Andi Zeisler writes about advertisements catering to feminism. Quotes are from We Were Feminists Once.

On creating needs no one really has:

Here’s the thing we all know about advertising to women: the products aimed their way, from household cleaners to cosmetics to personal-care products, are pitched to solve a problem that in many cases the consumer might not ever know she had until she was alerted to and/or shamed for it (Wait, I didn’t know my armpits were supposed to be sexier!) (p. 25).

On selling back a movement to target groups:

Celebrating [feminist] ads themselves simply celebrates advertisers’ skill at co-opting women’s movements and selling them back [to] us – and then rewards us for buying in (p. 28).

Zeisler makes the argument that when the feminist movement began to gain steam, the corporate world jumped all over it – to sell feminism back to women in a repackaged, reshaped, and gutted form.
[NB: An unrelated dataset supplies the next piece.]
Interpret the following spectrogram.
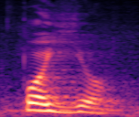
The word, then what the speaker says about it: pollo: Because in Latin America, at least in most places, they pronounce double L like a Y. Pollo.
The movement’s success has rendered it irrelevant as something to be considered in shaping culture (p. 20).

I’m still working through this book, but the seeming thesis is interesting. If you apply her thoughts on the feminist movements to other movements in culture, including Christianity, here’s what you get. The corporate world co-opts a movement and tries to sell it back to those who are a part of that movement or who might be attracted to it. By the time the product goes through the mediator of the corporate world, it inevitably changes into something that is different from the original movement. In the words of Martyn Lloyd-Jones, every institution becomes its opposite.

It shouldn’t shock us that corporate Christianity, or as a writer/publisher I know calls it, “the Jesus business,” is a watered down mess. It’s gone through the wrong mediators. And now it’s being sold back to us in a gutted form that has no power to actually shape culture.